I well remember going to see this at the Nottingham Odeon when it came out. My surprise at it being on the cinema’s main screen (number one out of five) was matched only by the curious face-to-face warning every customer got to receive at the box office, which went something along the lines of “You do realise this is NOT a film version of the Andrew Lloyd Webber musical, don’t you?” Whether this was a legal stipulation forced on the film-makers by Lloyd-Webber’s Really Useful Company, or whether it was just legendary producer Harry Alan Towers (he of everything from THE FACE OF FU MANCHU to numerous Jess Franco pictures fame) having a bit of fun I still don’t know, but I was reminded of it while watching 101 Films’ new Blu-ray release of the picture because a disclaimer to the same effect pops up during the end credits as well.
So was the movie as good as I remembered it? This Menahem Golan production (not often a good sign) certainly isn't bad, and toplines Robert Englund, then at the height of his career as the star of the NIGHTMARE ON ELM STREET films.
The movie kicks off with singer Christine Day (Jill Schoelen from Joseph Rubin’s THE STEPFATHER) looking for a new piece with which to audition for a modern-day New York show. She finds it in a dusty manuscript copy of ‘Don Juan Triumphant’ by composer Erik Destler. Before she can get more than a couple of notes out on stage she’s hit on the head by a sandbag and transported back to Victorian England, where Destler’s new work is about to be premiered at an opera house owned by Bill Nighy (yes him, looking remarkably young).
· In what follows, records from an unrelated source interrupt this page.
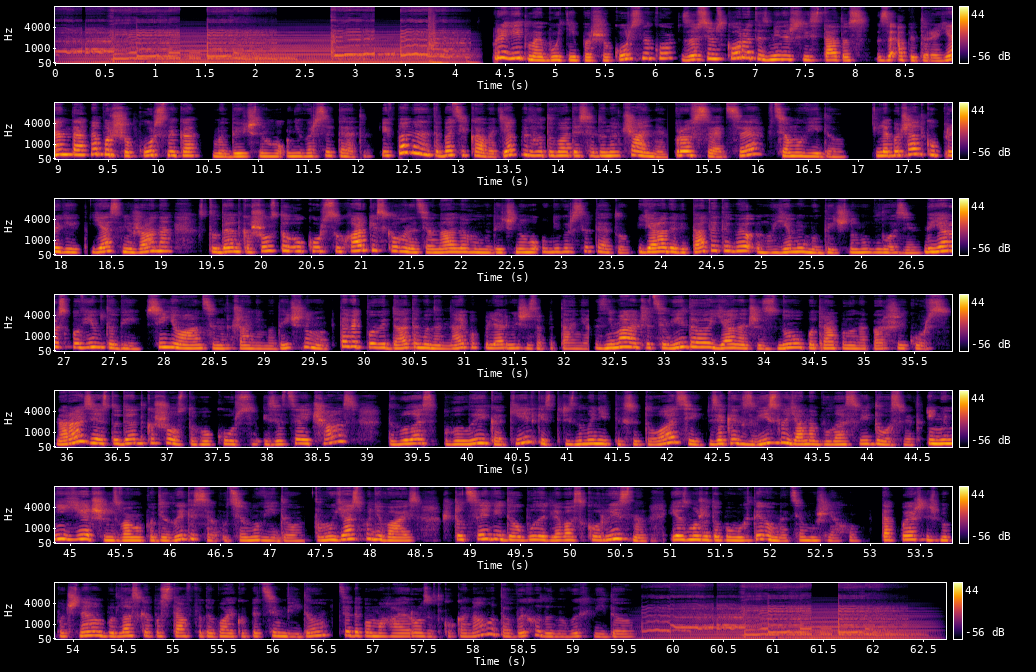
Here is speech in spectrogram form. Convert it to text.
Привіт, майбутній першокурснику! Зовсім скоро ти зміниш свій статус з абітурієнта на першокурсника медичного університету. І впевнена, тебе цікавить, як підготуватися до навчання. Про все це в цьому відео. Для початку привіт! Я Сніжана, студентка шостого курсу Харківського національного медичного університету. Я рада вітати тебе у моєму медичному блозі, де я розповім тобі всі нюанси навчання медичному та відповідатиму на найпопулярніші запитання. Знімаючи це відео, я наче знову потрапила на перший курс. Наразі я студентка шостого курсу, і за цей час довелась велика кількість різноманітних ситуацій, з яких, звісно, я набула свій досвід. І мені є чим з вами поділитися у цьому відео. Тому я сподіваюся, що це відео буде для вас корисним, і я зможу допомогти вам на цьому шляху. Та перш ніж ми почнемо, будь ласка, постав вподобайку під цим відео. Це допомагає розвитку каналу та виходу нових відео.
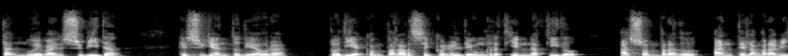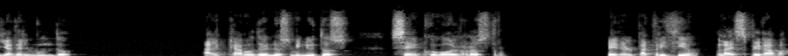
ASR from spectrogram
tan nueva en su vida, que su llanto de ahora podía compararse con el de un recién nacido asombrado ante la maravilla del mundo. Al cabo de unos minutos se enjugó el rostro, pero el patricio la esperaba.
Destler is something of a shadowy figure, but that's because he's sold his soul to the devil disguised as a dwarf in return for a mutilated face and public appreciation of his music. As the Phantom, Destler coaches Christine for the lead role, and ensures that on opening night diva La Carlotta (Stephanie Lawrence) finds the stagehand he's flayed alive and stuffed into her wardrobe. The shock causes her to lose her voice and Christine to get the lead role.
Of course there are various factions who don’t want Christine to succeed, including Mr Nighy, and the stage is set for some Phantom-style revenge, a fiery climax, and a neat little epilogue set back in the present day that gives us a new spin on the classic unmasking scene in a suitably gory 1980s way. Don’t expect a chandelier to fall into the audience, though, because apparently they didn’t have enough money for that.
Prior to PHANTOM OF THE OPERA, director Dwight H Little had just come off HALLOWEEN 4, and he does a pretty good job with this remake. In fact, if Hammer Films had kept going into the 1990s one imagines this is exactly the kind of thing they would have produced. Much is made of Englund’s destroyed face and his need for frequent skin grafts, and there are a couple of one-liners for fans expecting Freddy Krueger in a cloak which, to some extent is what you get. It’s all a lot of gory, gothic fun and I'll admit I enjoyed it at least as much as I did on its initial release all those years ago.
101 Films’ Blu-ray preserves PHANTOM OF THE OPERA’s original aspect ratio of 1.85:1, despite the back of the box telling you otherwise, so don’t worry. The transfer is a bit grainy but overall looks fine. There aren’t any extras but this is a perfectly acceptable presentation of a film from the tail end of one of the classic eras of horror cinema.
The Robert Englund version of PHANTOM OF THE OPERA is out from 101 Films on Blu-ray from 17th April 2014. A DVD version is also available.